**ABOUT THIS EXERCISE:** Every line below that contains the word "rows" must be copied.

**SUPPLIED ENTRIES:**
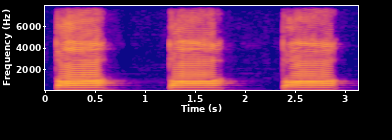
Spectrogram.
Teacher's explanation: জিব্বার আগা ওই উপরে দুই দাঁতের গোড়ায় লাগান লাগান লাগান লাগান, লাগিয়ে একটু মোটা আওয়াজে একালিপটা নিয়ে উচ্চারণ করতে হবে।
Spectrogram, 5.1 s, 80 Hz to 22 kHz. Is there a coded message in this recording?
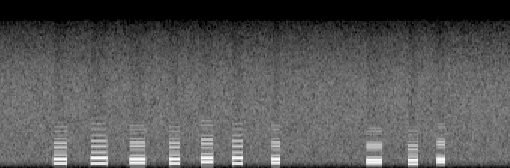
Yes: DTMF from 0.5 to 4.5 s, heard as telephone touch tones, dialled by hand, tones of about 120 ms. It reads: 5685#68 710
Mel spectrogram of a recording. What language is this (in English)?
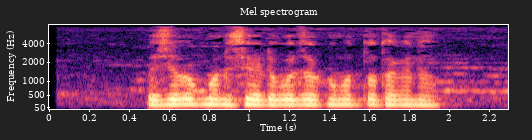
Bangla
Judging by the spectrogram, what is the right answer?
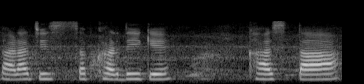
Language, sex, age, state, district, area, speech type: Maithili, female, 18-30, Bihar, Purnia, rural, spontaneous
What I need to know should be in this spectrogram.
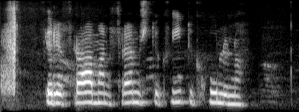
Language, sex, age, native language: Icelandic, male, 9, Icelandic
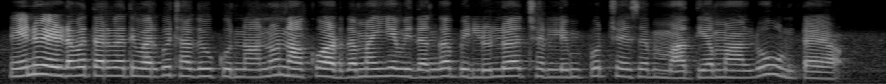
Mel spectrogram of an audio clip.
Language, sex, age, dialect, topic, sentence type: Telugu, male, 36-40, Telangana, banking, question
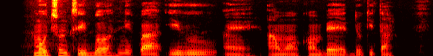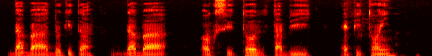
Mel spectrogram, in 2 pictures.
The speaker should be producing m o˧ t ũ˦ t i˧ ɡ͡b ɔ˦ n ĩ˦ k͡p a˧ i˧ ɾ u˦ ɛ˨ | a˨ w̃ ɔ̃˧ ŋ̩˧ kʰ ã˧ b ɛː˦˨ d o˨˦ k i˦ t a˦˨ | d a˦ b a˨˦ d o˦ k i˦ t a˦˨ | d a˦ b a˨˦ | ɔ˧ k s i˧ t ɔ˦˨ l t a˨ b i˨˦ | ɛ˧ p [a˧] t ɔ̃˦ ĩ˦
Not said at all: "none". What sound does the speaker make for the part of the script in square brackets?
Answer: i˧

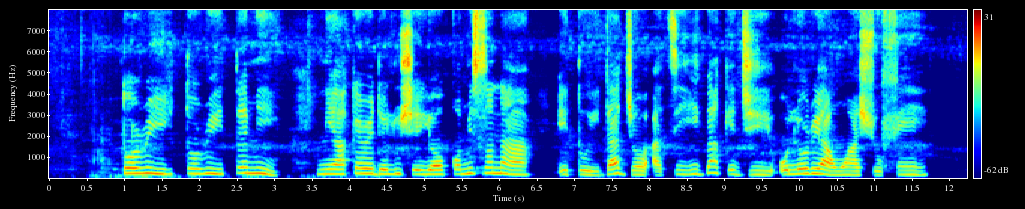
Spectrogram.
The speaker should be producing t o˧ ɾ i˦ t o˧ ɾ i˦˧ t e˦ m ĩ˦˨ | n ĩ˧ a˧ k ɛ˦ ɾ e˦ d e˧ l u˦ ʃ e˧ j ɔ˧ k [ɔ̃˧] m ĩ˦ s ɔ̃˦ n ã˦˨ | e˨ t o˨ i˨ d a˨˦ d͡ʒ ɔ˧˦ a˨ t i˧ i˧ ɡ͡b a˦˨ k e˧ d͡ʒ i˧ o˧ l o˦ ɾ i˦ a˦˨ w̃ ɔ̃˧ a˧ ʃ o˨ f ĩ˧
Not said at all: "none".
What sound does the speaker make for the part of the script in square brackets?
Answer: ɔ˧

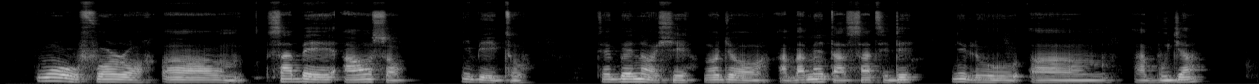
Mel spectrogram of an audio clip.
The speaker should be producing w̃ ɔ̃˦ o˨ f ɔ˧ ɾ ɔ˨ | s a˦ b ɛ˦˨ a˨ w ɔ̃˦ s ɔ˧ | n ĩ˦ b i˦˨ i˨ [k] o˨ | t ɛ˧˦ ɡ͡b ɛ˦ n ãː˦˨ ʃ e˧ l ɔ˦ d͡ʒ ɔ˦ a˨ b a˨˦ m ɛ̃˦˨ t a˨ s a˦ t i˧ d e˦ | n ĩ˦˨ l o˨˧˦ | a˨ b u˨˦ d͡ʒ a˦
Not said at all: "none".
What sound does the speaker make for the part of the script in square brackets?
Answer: t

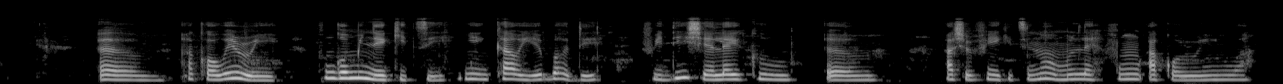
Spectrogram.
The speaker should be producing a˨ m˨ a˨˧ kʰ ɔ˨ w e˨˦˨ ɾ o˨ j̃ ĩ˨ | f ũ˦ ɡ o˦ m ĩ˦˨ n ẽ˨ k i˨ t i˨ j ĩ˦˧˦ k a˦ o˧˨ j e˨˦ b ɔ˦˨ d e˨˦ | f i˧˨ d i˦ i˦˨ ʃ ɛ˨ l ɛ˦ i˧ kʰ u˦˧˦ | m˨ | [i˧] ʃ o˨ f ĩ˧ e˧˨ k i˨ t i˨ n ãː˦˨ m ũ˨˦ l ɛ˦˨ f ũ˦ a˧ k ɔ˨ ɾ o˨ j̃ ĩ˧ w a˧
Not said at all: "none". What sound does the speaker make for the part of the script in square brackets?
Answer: a˧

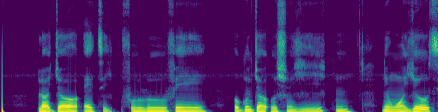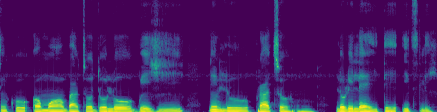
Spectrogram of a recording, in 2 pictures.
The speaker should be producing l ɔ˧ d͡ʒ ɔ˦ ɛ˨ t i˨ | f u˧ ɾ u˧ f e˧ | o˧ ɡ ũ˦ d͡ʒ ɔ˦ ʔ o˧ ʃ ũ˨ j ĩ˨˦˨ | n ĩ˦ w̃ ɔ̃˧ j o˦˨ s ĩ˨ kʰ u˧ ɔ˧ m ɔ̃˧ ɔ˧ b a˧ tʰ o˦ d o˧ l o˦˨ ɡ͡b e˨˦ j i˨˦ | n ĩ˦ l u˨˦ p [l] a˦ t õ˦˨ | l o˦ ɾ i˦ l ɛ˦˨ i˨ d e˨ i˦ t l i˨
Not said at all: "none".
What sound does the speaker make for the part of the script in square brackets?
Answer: ɾ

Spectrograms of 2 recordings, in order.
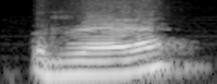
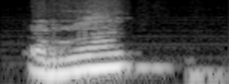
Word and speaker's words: ऋ: हैं उच्चारण देखो इसका इसका उच्चारण मिलकर बना होता है र जमा ई र जमा ई और जब हमने एक साथ मिलाया तो उच्चारण धनि क्या आती है ऋ क्या आती है री तो ये एक तरफ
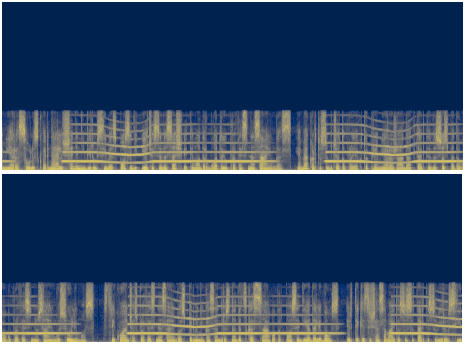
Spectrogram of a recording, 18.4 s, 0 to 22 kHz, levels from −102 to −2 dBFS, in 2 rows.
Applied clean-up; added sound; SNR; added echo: none; Wind instrument, woodwind instrument; 0 dB; none.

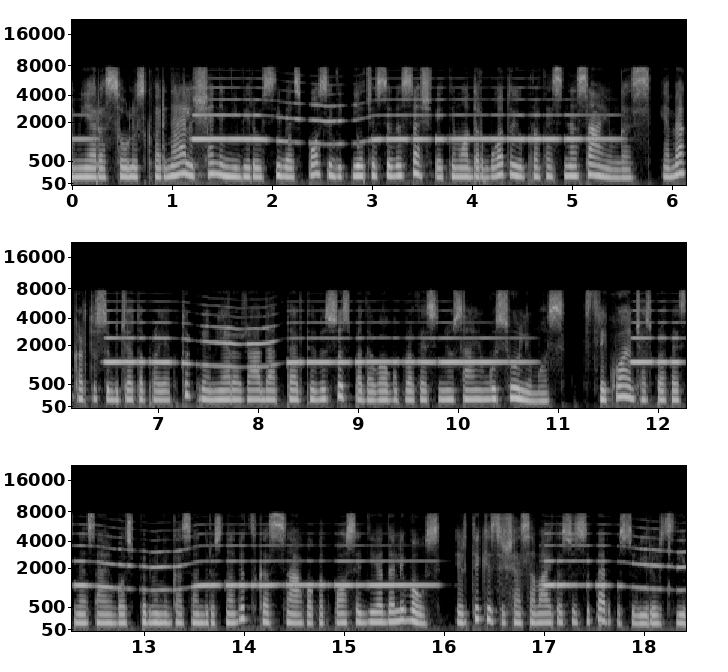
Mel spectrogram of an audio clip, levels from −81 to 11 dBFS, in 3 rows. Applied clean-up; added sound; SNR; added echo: neural mask model RNNoise.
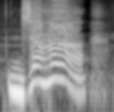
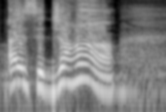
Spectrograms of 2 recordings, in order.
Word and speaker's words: जहां: के लिए जहां क्या जहां आ देखिए यहां पर लास्ट में दोस्तों जो उच्चारण हो रहा है ना उसका ध्वनि जो है नाक से निकल रहा है जहा देखि ज हा ऐसे जहां ठीक ना लेकिन जब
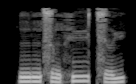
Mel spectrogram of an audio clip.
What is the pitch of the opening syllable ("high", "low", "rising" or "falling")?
low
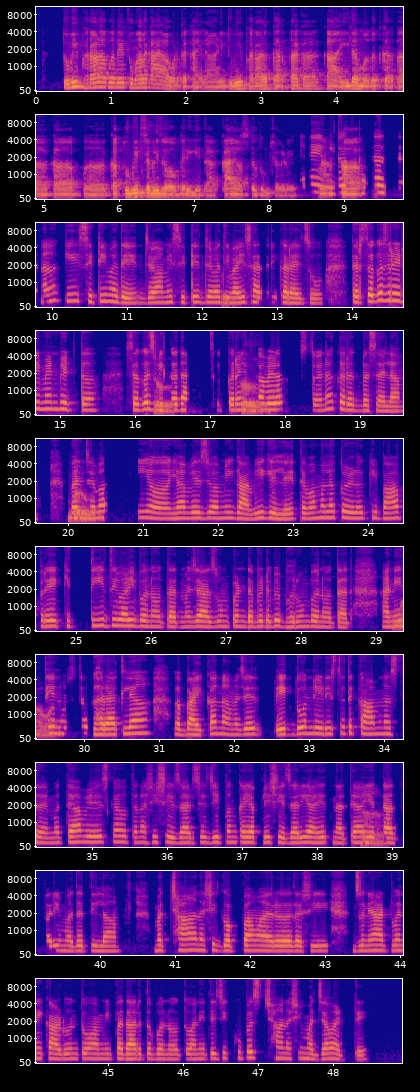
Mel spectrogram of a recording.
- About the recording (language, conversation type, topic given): Marathi, podcast, तुम्ही गावातल्या एखाद्या उत्सवात सहभागी झाल्याची गोष्ट सांगाल का?
- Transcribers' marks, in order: static; tapping; distorted speech; unintelligible speech; other background noise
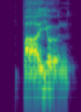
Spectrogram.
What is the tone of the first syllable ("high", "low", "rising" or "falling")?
rising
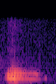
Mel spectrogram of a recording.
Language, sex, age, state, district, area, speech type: Urdu, male, 18-30, Delhi, Central Delhi, urban, conversation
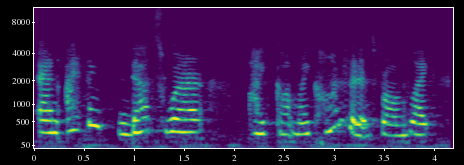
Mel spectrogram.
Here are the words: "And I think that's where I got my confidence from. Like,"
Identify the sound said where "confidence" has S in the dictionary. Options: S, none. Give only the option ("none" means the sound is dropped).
S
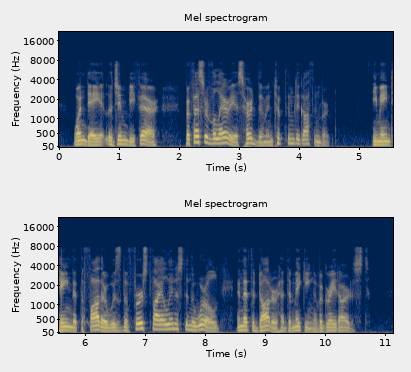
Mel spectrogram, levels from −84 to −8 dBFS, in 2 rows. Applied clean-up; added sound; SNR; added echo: none; none; none; none.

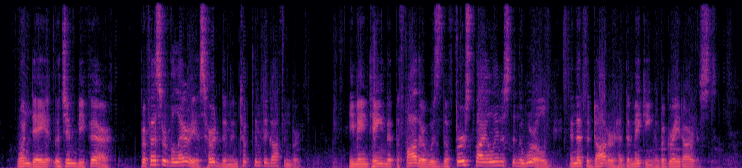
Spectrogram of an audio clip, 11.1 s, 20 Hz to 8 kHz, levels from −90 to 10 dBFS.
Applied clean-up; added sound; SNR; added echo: neural separator model SepFormer DNS4.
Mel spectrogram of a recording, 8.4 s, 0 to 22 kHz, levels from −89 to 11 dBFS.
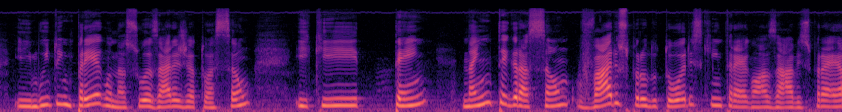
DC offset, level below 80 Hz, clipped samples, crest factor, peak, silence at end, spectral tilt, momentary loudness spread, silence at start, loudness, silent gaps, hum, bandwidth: under 0.1%; -44 dBFS; under 0.1%; 16 dB; -6 dBFS; 0 s; -6 dB/octave; 7 LU; 0.15 s; -23 LUFS; none; none; 16 kHz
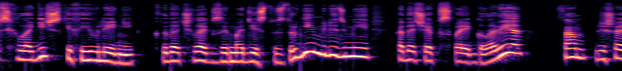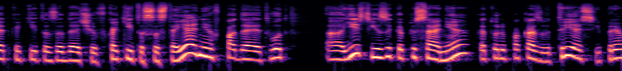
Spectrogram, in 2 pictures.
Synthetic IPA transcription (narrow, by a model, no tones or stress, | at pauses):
psʲɪ̥xəlˠɐɡʲit͡ɕɪ̥skʲɪxjɪvlʲenʲɪjkɐɡd̪at͡ɕɪlˠɐvʲekvzəjɪmɐdʲejst̪vʊjɪt̪zd̪ɾʊɡʲimʲɪlʲʉdʲmʲi | kɐɡd̪at͡ɕʲɪlˠvʲekfsvɐjejɡəlˠɐvʲe̞ | samɾʲɪʂajɪt̪̚kɐkʲijət̪əzɐd̪at͡ɕɪfkɐkʲijət̪əsəst̪ɐjænʲɪjəfpɐd̪ajɪt̪vo̞t̪ː | jesʲtʲjɪzɨkɐpʲɪsanʲɪjəkɐt̪o̞ɾɨjpɐkazɨvəɪt̪ːɾʲiasʲipɾʲam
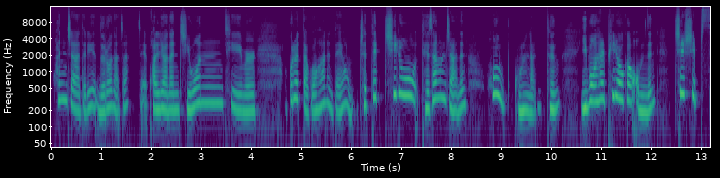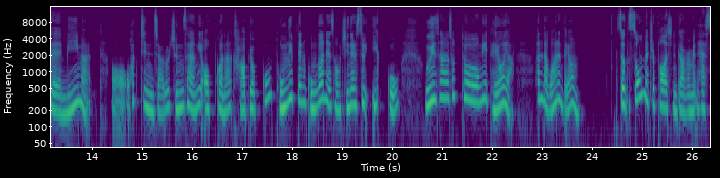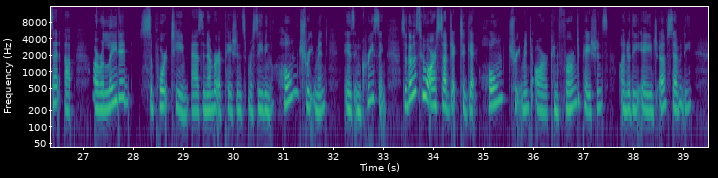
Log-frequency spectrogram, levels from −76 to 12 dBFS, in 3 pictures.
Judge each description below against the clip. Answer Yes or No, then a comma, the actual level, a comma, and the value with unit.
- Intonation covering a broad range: Yes, wide, 5.9 semitones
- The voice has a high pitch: Yes, high, 230 Hz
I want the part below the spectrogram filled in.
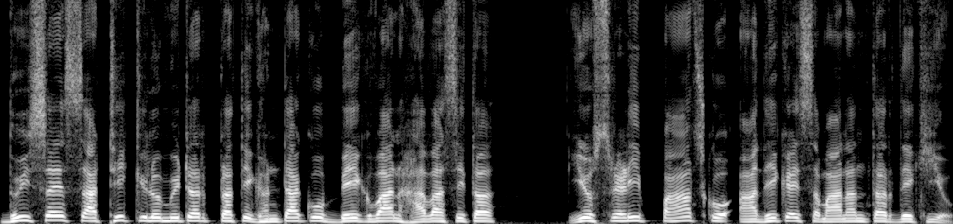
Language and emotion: Nepali, neutral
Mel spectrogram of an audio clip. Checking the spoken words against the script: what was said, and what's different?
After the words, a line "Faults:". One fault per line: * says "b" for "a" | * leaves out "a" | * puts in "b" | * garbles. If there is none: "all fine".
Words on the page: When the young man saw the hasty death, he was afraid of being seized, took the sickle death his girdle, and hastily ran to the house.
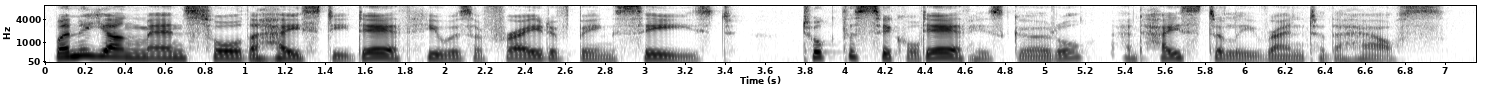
When the young man saw the hasty death, he was afraid of being seized, took the sickle death his girdle, and hastily ran to the house.
Faults:
all fine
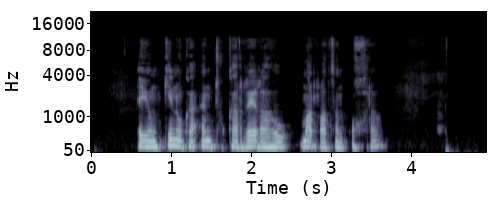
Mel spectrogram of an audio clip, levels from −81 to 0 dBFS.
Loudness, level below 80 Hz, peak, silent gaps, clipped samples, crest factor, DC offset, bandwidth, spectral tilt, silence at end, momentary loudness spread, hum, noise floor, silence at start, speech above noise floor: -29 LUFS; -56 dBFS; -12 dBFS; none; under 0.1%; 18 dB; under 0.1%; 11.5 kHz; -6.5 dB/octave; 0.5 s; 10 LU; none; -66 dBFS; 0.6 s; 38 dB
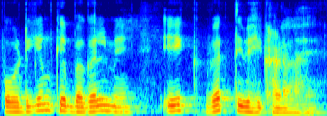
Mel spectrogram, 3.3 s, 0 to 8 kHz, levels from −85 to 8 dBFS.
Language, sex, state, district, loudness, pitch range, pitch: Hindi, male, Uttar Pradesh, Lucknow, -16 LUFS, 120-150 Hz, 130 Hz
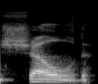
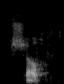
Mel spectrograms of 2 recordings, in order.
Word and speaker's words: shelf: I think I think you want to use the pronunciation shelv with a V not shelf shelf sh like like shellfish try to help lower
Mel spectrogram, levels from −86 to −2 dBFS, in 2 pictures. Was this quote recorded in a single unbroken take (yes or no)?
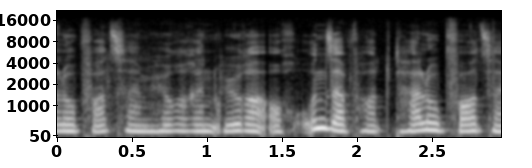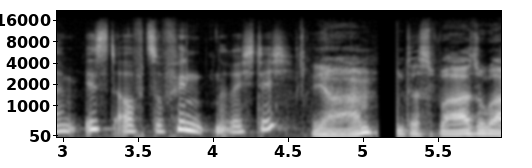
no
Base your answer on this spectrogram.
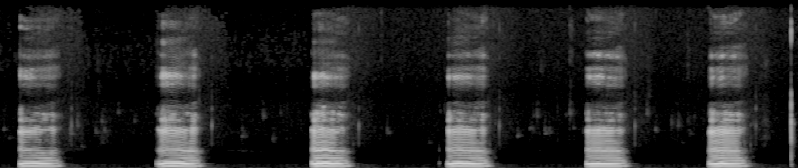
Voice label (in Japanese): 曖昧母音 e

**TASK RESPONSE:**
Spectrogram of a recording, 18.4 s, 0 to 22 kHz, levels from −102 to −2 dBFS, in 2 rows.
Mel spectrogram of an audio clip, levels from −81 to 11 dBFS, in 3 rows. Applied clean-up; added sound; SNR; added echo: neural mask model RNNoise.
Mel spectrogram, levels from −84 to −8 dBFS, in 2 rows. Applied clean-up; added sound; SNR; added echo: none; none; none; none.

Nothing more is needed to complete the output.